The novella fits in well with the typical style of the Victorian era.

At the age of 25, Eliot moved to England where he began his career as a poet.

Eliot was a Harvard alumnus and was President of the college.

Eliot The poetry of the modernist movement is characterized by an emphasis on the alienation of the individual from the broader community in which he or she exists.

In his poetry, Eliot combines themes such as aridity, sexuality, and living death....

Eliot's Life and Accomplishments

Perhaps -- but if we insist on Marie as the consistent speaker, if we ask her to layhold of this complexity, we can expect only an unsteady grasp. The heterogeneity ofattitude, the variety of tone, do not resolve into the attitudes and tones of anindividual personality. In short, the boundaries of the self begin to waver: if we can nolonger trust our pronouns, what can we trust? Furthermore, though we find it difficult toposit one speaker, it is scarcely easier to posit many, since we can say with no certaintywhere one concludes and another begins. Though the poem's opening lines do not hangtogether, neither do they fall cleanly apart. Here, as elsewhere, the poem plays betweenbridges and chasms, repetitions and aggressive novelties, echoes and new voices.

Just after his years in college, he saw everyone broken and hopeless after the war (Shmoop “T.S.

On the other hand, Eliot lived in a time where romanticism and sentimentalism did not satisfy readers that needed something less elevated and more realistic.

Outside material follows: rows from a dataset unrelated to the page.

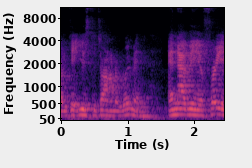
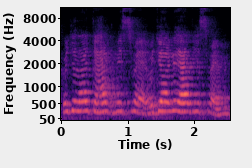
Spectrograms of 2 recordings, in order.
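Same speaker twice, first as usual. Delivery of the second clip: very high, terrible put-on European accent; 9 semitones higher than usual. Retelling meeting a European girl at seventeen, the speaker does a terrible European accent. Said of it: "Which is a terrible European accent".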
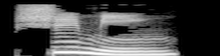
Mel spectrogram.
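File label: "失明", Mandarin Chinese; hsk; chinese-flashcards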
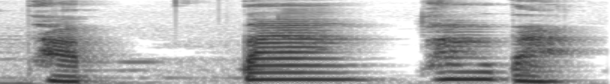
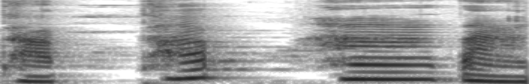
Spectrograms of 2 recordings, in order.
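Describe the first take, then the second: First: The h merges into a p sound, pa. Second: The h sound is kept after the second syllable. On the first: The speaker calls it right. "mới là đúng" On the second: The speaker calls it wrong. "nữa các bạn nhé"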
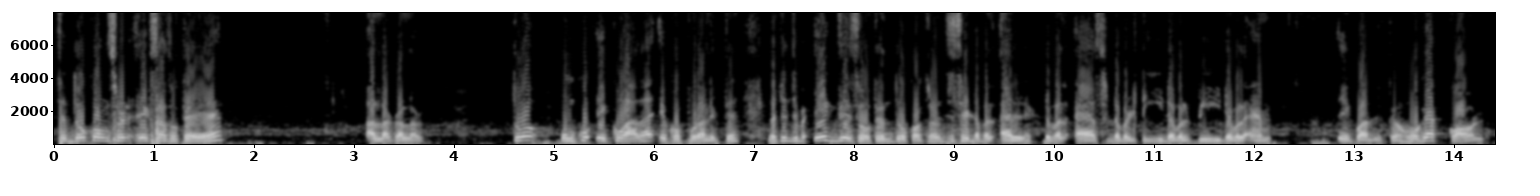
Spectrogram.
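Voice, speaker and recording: A man with a fairly high voice and a Hindi accent teaches children to read English. He asks a question and answers it himself, and he spells out each letter slowly and deliberately. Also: dark tone, no echo, rough recording. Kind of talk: explaining phonics on a board.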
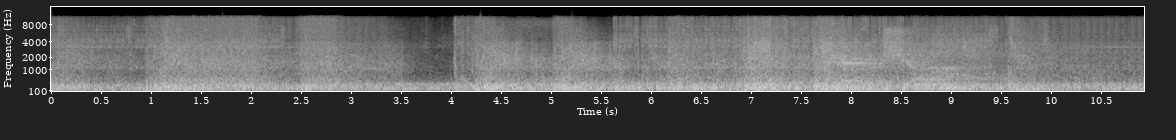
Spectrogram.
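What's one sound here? A sniper rifle fires sharp shots in a video game.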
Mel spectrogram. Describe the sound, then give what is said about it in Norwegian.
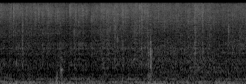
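Chicken sizzling steadily in a hot pan, a dense crackling hiss with scattered sharp pops and spits, at moderate loudness with no voices. “Da er kyllingen ferdig. Du tar den ut av panna og inn i ovnen.”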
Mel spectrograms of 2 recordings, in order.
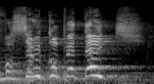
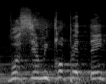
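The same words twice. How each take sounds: First: It is said in a loud, angry voice. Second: It is said in a calm, quiet voice. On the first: This is how the words were really said. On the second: This is not how the words were really said.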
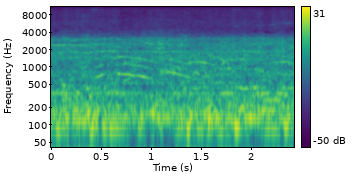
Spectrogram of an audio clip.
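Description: Crowd voices and chatter over the steady running of a tractor's diesel engine as it pulls a parade float past.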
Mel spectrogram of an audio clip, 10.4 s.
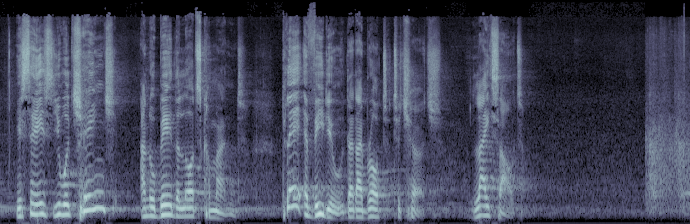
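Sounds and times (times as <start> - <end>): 
speech: 0.2 - 3.7, 4.3 - 7.9
weak applause from audience: 9.7 - 10.3.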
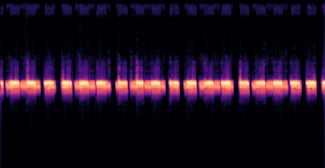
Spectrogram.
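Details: High, ringing cricket chirps from two insects, pulsed bursts of varying length about four per second with brief silent gaps, no other sound.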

“Will set in motion a golden era of Eliot scholarship.”—Chronicle of Higher Education


Eliot’s depression caused him to suffer writer’s block.

The voice changes, the structure varies, his allusions are elusive, and the first section of the poem is entitled “The Burial of The Dead.” This of course does not speak to a beginning, but to the conclusion of what could be one or many lives....

His mother wrote poetry and was once a teacher and social volunteer.

This webpage presents "The Lesson of Baudelaire,"one of the two short essays by T.S. Eliotthat appeared in the "Notes on Current Letters" sectionof the first volume of (Spring 1921).The essays were classified as work C119 by Donald Gallupin his bibliography of Eliot's works.

They were determined to educate Thomas well.

The other essay by Eliot is titled"The Romantic Englishman, the Comic Spirit, and the Function of Criticism."Also published in the first issue of was Eliot's poem"Song to the Opherian"(pseudonymously attributed to Gus Krutzsch.)Both theand thecan be read online at this website.

al sostegno dei lavoratori e delle imprese artigiane siciliane

Eliot's essay ends in a few French words: . . . .Eliot is alluding to the last line of Baudelaire's poem("To the Reader")which served as the preface to his collection of poems().The line is and a translation of it is"Hypocrite reader, my double, my brother!"Eliot was to reuse this line in (Part I, line 76).

Eliot, T.S. "The Lesson of Baudelaire", , vol. I, Spring 1921, p. 4

Lawrence Rainey has also republished Eliot's essaysin an annotated edition of .The essays have also been annotated by him andthe three paragraphs of "The Lesson of Baudelaire"have a page and a half of notes(although, oddly, the page number that the essay was printed on is lacking.)